One year ago, a Texas teenager was driving his vehicle when impaired by alcohol. He crashed into a group of people who were on the side of the road making repairs to a broken down car. His actions killed four people, including a youth pastor as well as the woman whose car had broken down. He also injured others, including a young man who was permanently paralyzed.
The incident made national headlines when the teen went to court to face criminal charges for causing the four deaths. His defense was ‘affluenza,” and he claimed he did not know right from wrong because he was from a wealthy family and had not been taught about consequences. To the shock of people throughout the country, this defense was accepted and the teen was sentenced to rehabilitation rather than jail time. He is currently in a Texas facility undergoing a rehab program.

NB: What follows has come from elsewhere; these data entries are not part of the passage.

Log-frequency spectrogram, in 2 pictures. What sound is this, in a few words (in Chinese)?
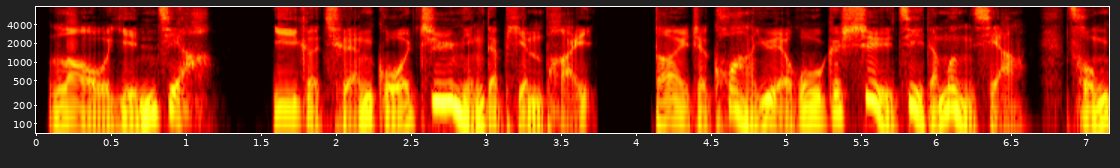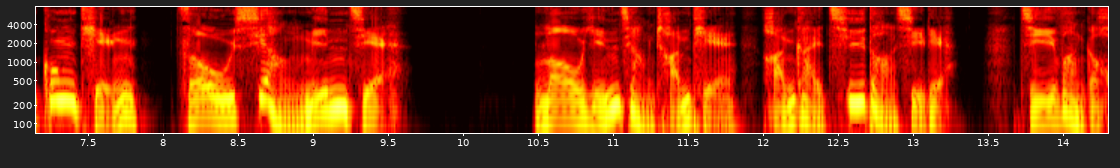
男 广告; 老银匠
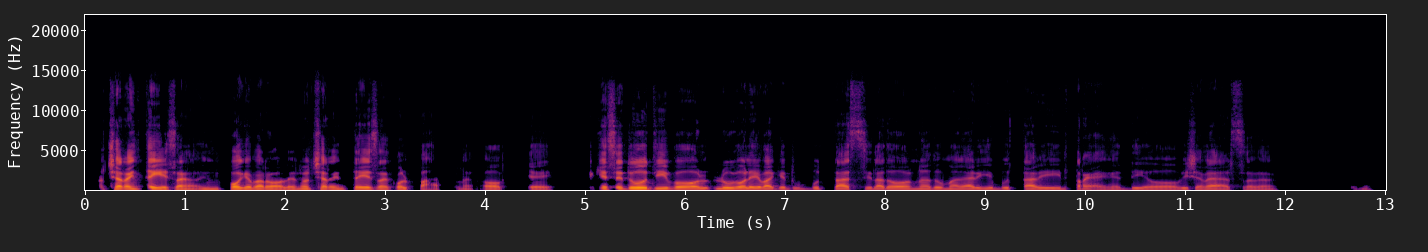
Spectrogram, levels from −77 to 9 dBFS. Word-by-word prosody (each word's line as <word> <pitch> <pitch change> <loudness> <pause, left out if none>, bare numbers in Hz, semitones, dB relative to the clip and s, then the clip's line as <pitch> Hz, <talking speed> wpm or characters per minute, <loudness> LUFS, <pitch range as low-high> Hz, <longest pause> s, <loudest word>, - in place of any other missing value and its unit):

As WFAA reports, around 100 people gathered at the home of a man who lost both his wife and daughter in the crash to memorialize the victims on the one-year anniversary of the incident. Unfortunately, the survivors of the crash who sustained injury and the family members of those left behind will never be able to regain what was lost. However, the family members and victims have settled lawsuits for undisclosed sums with the family of the rich teen who changed the course of their lives.

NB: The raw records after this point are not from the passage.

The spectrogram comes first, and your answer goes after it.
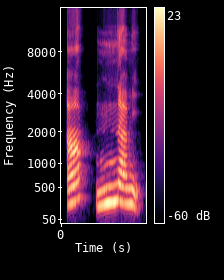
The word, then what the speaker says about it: un ami: So I'm going to pronounce my un first word the way it's supposed to be said, spelled, and the second one the same. I'm just going to re-pronounce my N over my first sound to connect with my second word.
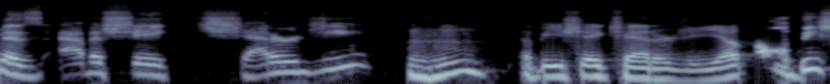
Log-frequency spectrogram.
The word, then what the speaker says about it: Abhishek: do you so your name is Abhishek Chatterjee Abhishek Chatterjee yep Chatterjee oh okay I totally I totally butchered that well I think I'm just gonna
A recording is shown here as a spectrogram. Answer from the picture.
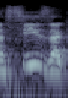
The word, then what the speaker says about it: SZA: Sì, sì, sì, con Sisa, che tra l'altro, bella ragazza. – Un filo. – Sisa, che invece ha fatto, che si scrive, per chi non lo sapesse, SZA, quindi Savona, Zanzibar.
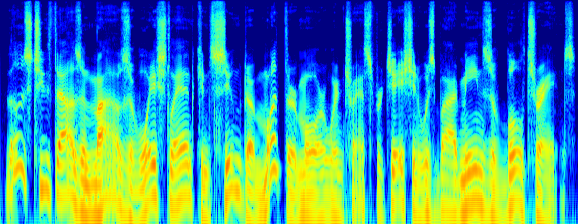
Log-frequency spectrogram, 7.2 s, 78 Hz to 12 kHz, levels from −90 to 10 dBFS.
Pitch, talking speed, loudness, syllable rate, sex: 115 Hz, 165 wpm, -21 LUFS, 4.1 syllables/s, male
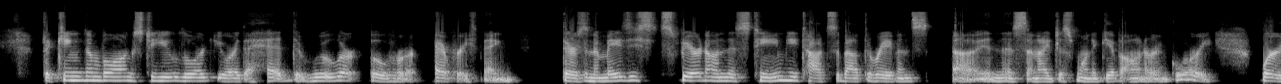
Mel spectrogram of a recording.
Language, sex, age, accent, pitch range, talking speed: English, female, 50-69, American, 150-190 Hz, 185 wpm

After a collision, it is important for victims to protect their rights. An accident attorney in Fort Worth can help. Call Coby L. Wooten, Attorney at Law, P.C. for a confidential consultation.
Parents Need to Set Rules on Drunk Driving
The affluenza defense, while almost universally viewed as ridiculous, does illustrate one very important point: it is up to parents to teach teenagers right and wrong. While the law says that drunk driving is prohibited and there are zero tolerance policies for teenagers, the police cannot be everywhere at all times, and they don’t catch all young drunk drivers. In fact, according to Mothers Against Drunk Driving (MADD), an average drunk driver has already driven his vehicle while impaired 80 times before he is finally caught by police and charged with a crime.
Parents have a far greater ability than police to supervise children and to make sure they fully understand the dangers of drunk driving. Since the rate of drunk driving is highest among 21 to 25 year olds, who account for 23.4 percent of drunk drivers, if parents are able to get the point across to teenagers before they leave home, many lives could be saved.
Parents should always model good behavior for their teens and should never get into a car themselves after having had too much to drink. Establishing a parent-teen driving agreement and prohibiting ever driving after having a drink (or being in the car with someone who is drunk) could also help to deter bad behavior. Finally, parents should not allow their children to consume any alcohol, nor to attend parties or events where parents may not be home and where alcohol may be served.
If you or a loved one has been injured contact Coby L. Wooten, Attorney at Law, P.C. at 800-994-1966 or visit http://www.cobywootenlaw.com.